:pkq olWdeky=ci=mkhamT._:lkq ha XeR hapmRae=c Yc._0l'=W fxffWgW XYWghSic,_pui 4ggTiui=W eamR!###
Ia YiumUbu Wlx=ci fxtc_
_9We oWi lmzpW WiZmaeuhSic,_;u ;AaqpameR!
Try it online!
Woohoo, just under 200 bytes.
The main idea is to avoid the actual Unicode characters for the most part, because they just blow up the byte count if they are used everwhere. Instead, I represent each Greek letter by an ASCII letter or digit. It turns out that the relevant letters from
Α (that's an alpha) to
ώ span exactly 62 code points. That's 10 + 26 + 26, the number of ASCII digits and letters. The other Unicode character we've got is
¶, which Retina uses to represent linefeeds. We can save a few more bytes by replacing that with
_. Then the shorthand
w in transliteration stages contains exactly the 63 characters we've used as substitutions, and we can represent the range this is mapped to using only 3 2-byte characters (
¶ and the two ends of the Greek letter range).
Hence, the code is fairly illegible for the most part, since this substitution is done in the very last stage. Let's undo this to make a bit more sense of the code:
:του σπαθιού=ην=ρομερή.¶:που με βιά μετράει=η γη.¶Απ'=α κόκκαλα βγαλμένη,¶των Ελλήνων=α ιερά!###
Σε γνωρίζω από=ην κόψη¶
¶Και σαν πρώτα ανδρειωμένη,¶;ω ;Λευτεριά!
That looks a bit more like the stuff we want to output. The very first stage simply sets up the overall framework. It contains all the unique parts of the output as well as some more placeholders for repeated parts:

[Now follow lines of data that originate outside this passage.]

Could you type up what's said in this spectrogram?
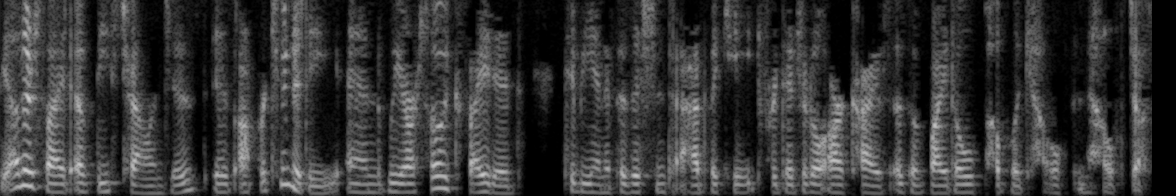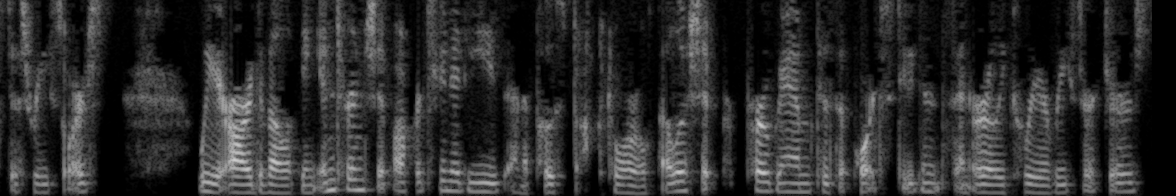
The other side of these challenges is opportunity, and we are so excited to be in a position to advocate for digital archives as a vital public health and health justice resource. We are developing internship opportunities and a postdoctoral fellowship program to support students and early career researchers.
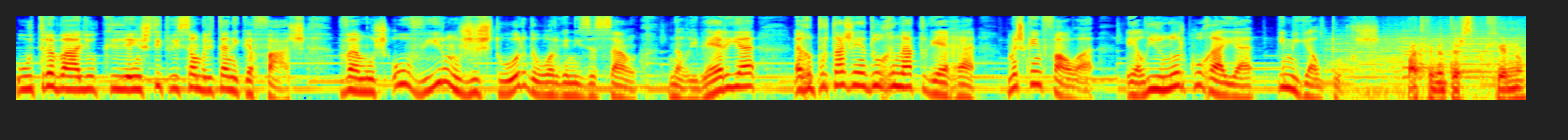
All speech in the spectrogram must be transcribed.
o trabalho que a instituição britânica faz. Vamos ouvir um gestor da organização na Libéria. A reportagem é do Renato Guerra, mas quem fala é Leonor Correia e Miguel Torres. Praticamente desde pequeno,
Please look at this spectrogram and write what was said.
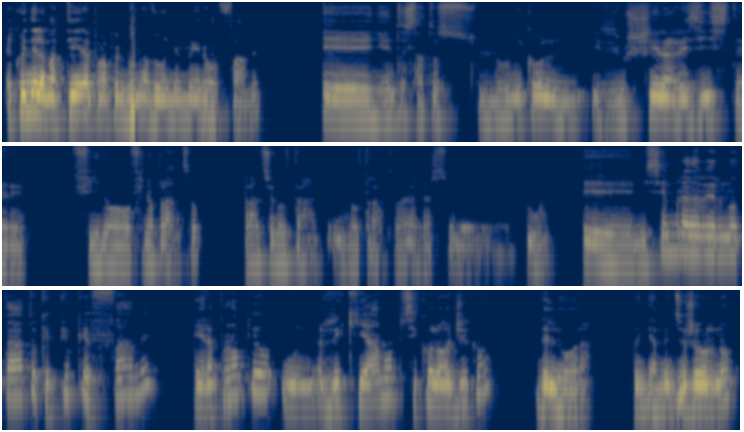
E quindi la mattina proprio non avevo nemmeno fame. E niente, è stato l'unico il riuscire a resistere fino, fino a pranzo pranzo inoltrato, inoltrato eh, verso le due. E mi sembra di aver notato che più che fame era proprio un richiamo psicologico dell'ora. Quindi a mezzogiorno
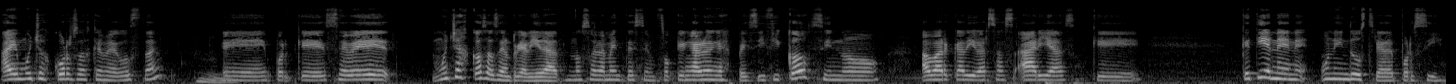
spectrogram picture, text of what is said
hay muchos cursos que me gustan mm. eh, porque se ve muchas cosas en realidad. No solamente se enfoca en algo en específico, sino abarca diversas áreas que, que tienen una industria de por sí.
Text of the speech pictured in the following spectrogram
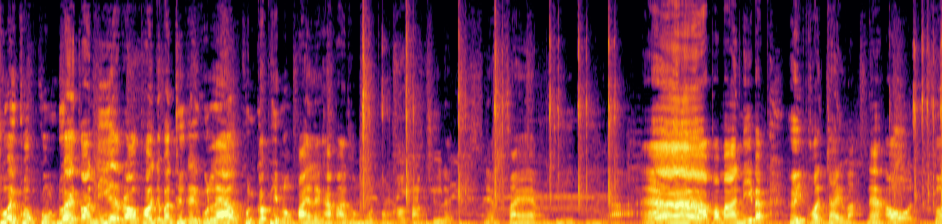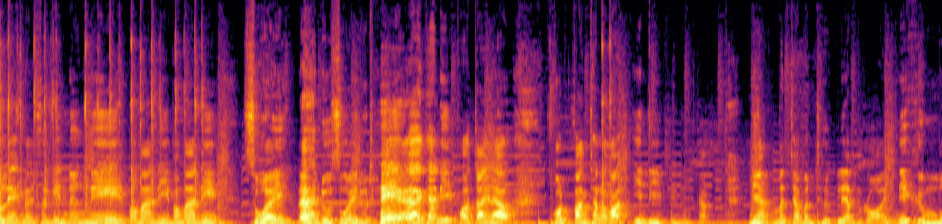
ช่วยควบคุมด้วยตอนนี้เราพร้อมจะบันทึกให้คุณแล้ว คุณก็พิมพ์ลงไปเลยครับอะสมมติผมเอาตามชื่อเลยเนี่ยแฟม GTR อ่าประมาณนี้แบบเฮ้ยพอใจว่ะนะเอาตัวเลขหน่อยสักนิดนึงนี่ประมาณนี้ประมาณนี้สวยนะดูสวยดูเท่แค่นี้พอใจแล้วกดฟังก์ชันแล้วก็ END ทีหนึงครับเนี่ยมันจะบันทึกเรียบร้อย นี่คือโหม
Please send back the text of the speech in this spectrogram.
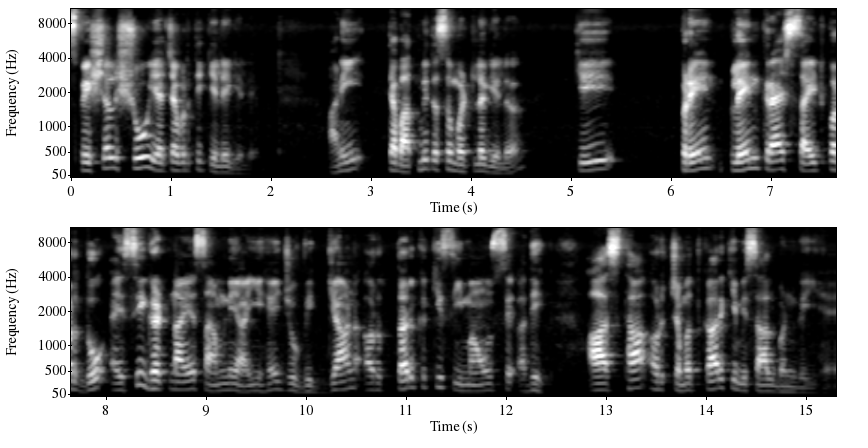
स्पेशल शो याच्यावरती केले गेले. आणि त्या बातमीत असं म्हटलं गेलं की प्लेन प्लेन क्रैश साइट पर दो ऐसी घटनाएँ सामने आई हैं जो विज्ञान और तर्क की सीमाओं से अधिक आस्था और चमत्कार की मिसाल बन गई है।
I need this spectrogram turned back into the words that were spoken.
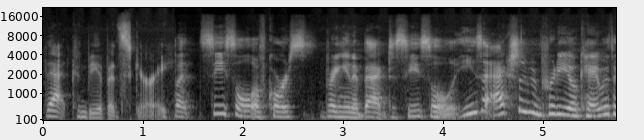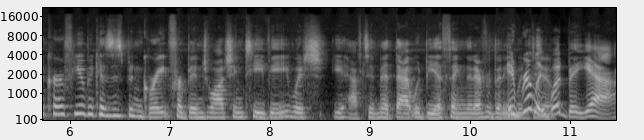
That can be a bit scary. But Cecil, of course, bringing it back to Cecil, he's actually been pretty okay with the curfew because it's been great for binge watching TV, which you have to admit that would be a thing that everybody It would really do. would be, yeah.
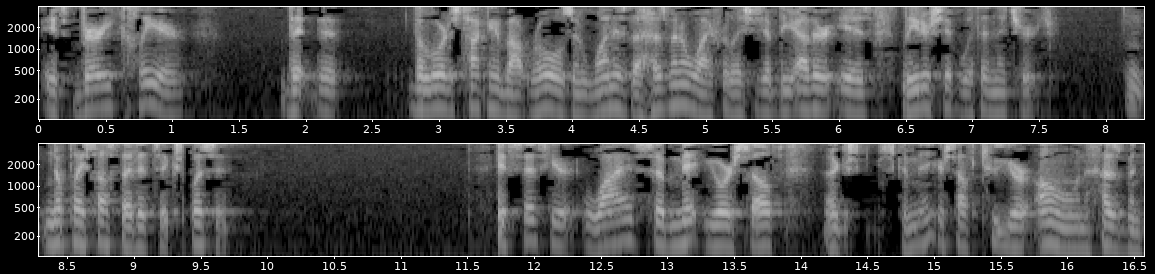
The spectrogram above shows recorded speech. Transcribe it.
it's very clear that, that the Lord is talking about roles, and one is the husband and wife relationship, the other is leadership within the church. No place else that it's explicit. It says here, wives, submit yourself, uh, submit yourself to your own husband.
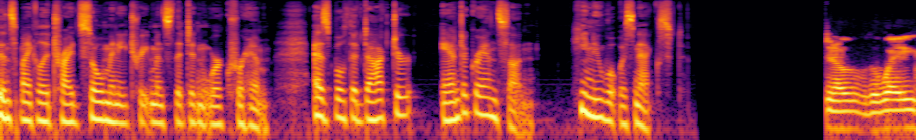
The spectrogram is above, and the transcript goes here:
Since Michael had tried so many treatments that didn't work for him, as both a doctor and a grandson, he knew what was next you know, the way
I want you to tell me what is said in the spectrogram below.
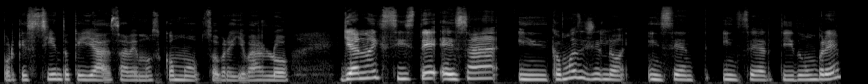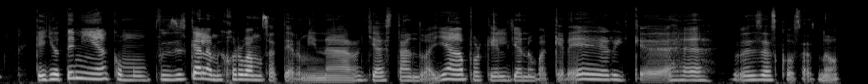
porque siento que ya sabemos cómo sobrellevarlo. Ya no existe esa, ¿cómo decirlo? incertidumbre que yo tenía como, pues es que a lo mejor vamos a terminar ya estando allá porque él ya no va a querer y que esas cosas, ¿no?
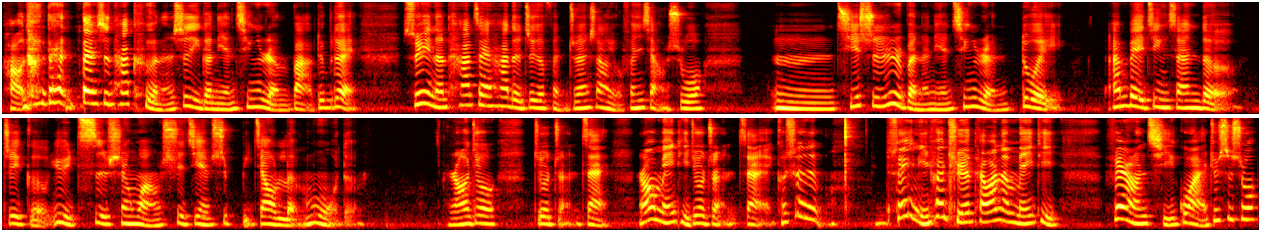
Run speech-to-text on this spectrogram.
好，那 但但是他可能是一个年轻人吧，对不对？所以呢，他在他的这个粉砖上有分享说，嗯，其实日本的年轻人对安倍晋三的这个遇刺身亡事件是比较冷漠的，然后就就转载，然后媒体就转载，可是，所以你会觉得台湾的媒体非常奇怪，就是说。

: stands for the first and third line. They end up being slightly different, because the
κ is missing from the third line, which is why the very last stage removes the second
κ in the result.
# stands for the last two lines, which are repeated three times.
; stands for the repeated
χαίρε in those lines.
= stands for a word beginning with
τ (and the space preceding it). There are just enough of those for this to save a single byte.